Rewiring your home can seem like a daunting task, but with the right preparation and safety precautions, it is possible for a dedicated DIYer to take on. Rewiring a home involves replacing old, damaged, or insufficient electrical wiring with new wires and components that meet modern electrical codes and standards. The main motivations for rewiring are to increase safety, gain more power and circuits, or update aesthetics. With proper planning and caution, you can successfully rewire all or part of your home without having to hire an electrician.
Reasons for Rewiring Your Home
Here are some of the top reasons you may need to rewire your house:
Outdated wiring - Homes older than 40 years likely contain outdated, insufficient, or damaged wiring that poses safety risks like fires and electrocution. Upgrading to modern wiring prevents hazards.
Faulty circuits and fuses - Frequent blown fuses, flickering lights, or odd electrical behavior likely indicate faulty, failing wiring that needs to be replaced.
Exposed wires - Exposed or fraying wiring poses shock and fire risks.
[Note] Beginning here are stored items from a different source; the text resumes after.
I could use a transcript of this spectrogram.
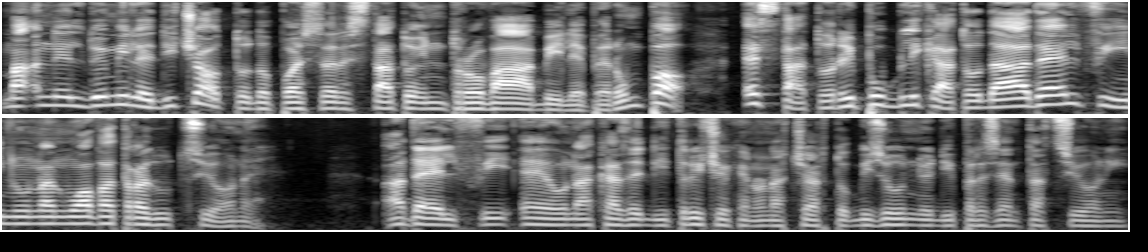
ma nel 2018, dopo essere stato introvabile per un po', è stato ripubblicato da Adelphi in una nuova traduzione. Adelphi è una casa editrice che non ha certo bisogno di presentazioni,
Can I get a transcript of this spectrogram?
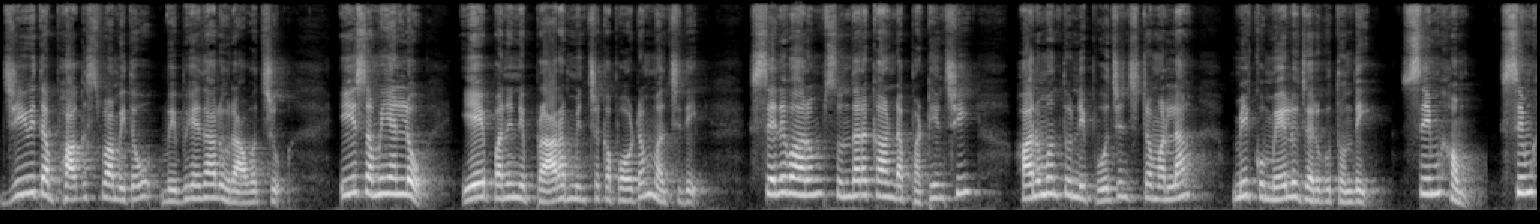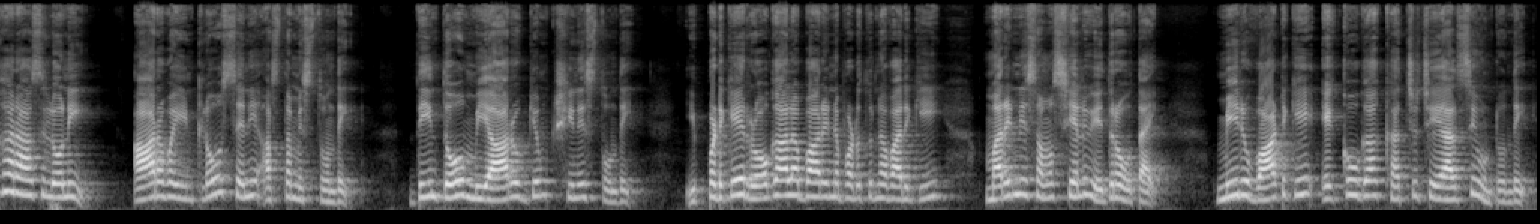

Rewiring allows you to bring all wires up to code and enclose them properly.
Overloaded circuits - If your circuits constantly trip or you don't have enough outlets in each room for modern devices, your wiring may be overloaded and in need of upgrading.
Need for more circuits - Rewiring allows you to add more individual circuits, distributing the electrical load more efficiently.
Higher wattage - Modern appliances require more wattage than old homes provide. Rewiring allows increasing the electrical service to your panel.
Hide wires in walls - Rewiring allows you to route wires through walls and ceilings for a cleaner, streamlined look.
Add outlets - Additional outlets can be added in convenient, visually pleasing locations during rewiring.
Lighting controls - Smart switches, dimmers, and lighting control systems often require wiring upgrades.
Rewiring a home comes with risks of electrocution, fire, and shock. Take these essential precautions:
Turn Off Power
Shut off all power at the main circuit breaker panel before starting any work.
Test wires with a voltmeter to be sure they are de-energized.
Leave power off until all work is complete.
Use Extreme Caution
Wear rubber-soled shoes and insulated gloves when handling wires.
Work on only one circuit at a time.
Keep flammable materials away from work area.
Hire an Electrician if Unsure
If you lack confidence in your skills, hire a pro to avoid safety mishaps.
Have an electrician double check your work when complete.
Planning Your Rewiring Project
Careful planning is crucial to successfully rewiring your home DIY-style. Here are key steps:
Research Local Codes
- Electrical codes can vary regionally. Research your local codes to ensure compliance.
Consider Whole House or Partial Rewiring
- A full rewire is best for old homes but partial may suffice in newer ones.
Develop a Wiring Diagram
- Map out a wiring diagram detailing all circuits, wire sizing, outlets, switches etc.
Calculate Electrical Load Needs
- Estimate your home's electrical needs for lighting, appliances, HVAC, etc. to sizewiring appropriately.
Select Appropriate Wiring
- Choose wire gauge and type (copper, aluminum) based on electrical load.
Purchase All Necessary Materials and Tools
- Buy all wiring, outlets, boxes, conduit, etc. called for in your plan.
Establish a Logical Work Sequence
- Plan the order in which you'll rewire rooms to maximize efficiency.
Rewiring Your Home Room by Room
Here is a step-by-step guide to rewiring a room:
Turn Off Power
- Shut off power at the breaker and verify it's off with a voltmeter.
Remove Old Wiring
- Take out outdated wiring. This may require cutting into walls.
Run New Wiring
- Route new wiring through walls, ceilings, and conduits as mapped in your plan. Leave extra length.
Install Electrical Boxes
- Mount new electrical boxes where outlets, switches, and fixtures will go.
- Join the new wires to fixtures, devices, and other wiring using proper methods.
- Attach outlets, switches, and other electrical devices.
Close Up Walls and Ceilings
- Patch drywall or plaster around boxes and conduits.
- Label each circuit clearly in the breaker panel and with outlet stickers.
Test and Restore Power
- Verify safety with an electrician, then restore power.
Once all rooms are successfully rewired, there are a few final steps:
- Have an electrician inspect your work for safety and code compliance.
- Update your home insurance company on the rewiring.
- Reset any wall-mounted electronics that were removed temporarily.
- Dispose of all old wiring safely.
- Make a record of your new wiring plan for future residents.
While rewiring a home is a major undertaking, it is possible for some homeowners to tackle it themselves and save on electrician costs. With proper planning for safety and legal compliance, adequate skills, and extreme care when handling wiring, you can successfully rewire your outdated home. Just be sure to enlist help from experts when needed. Your improved electrical safety and functionality will make the effort worthwhile.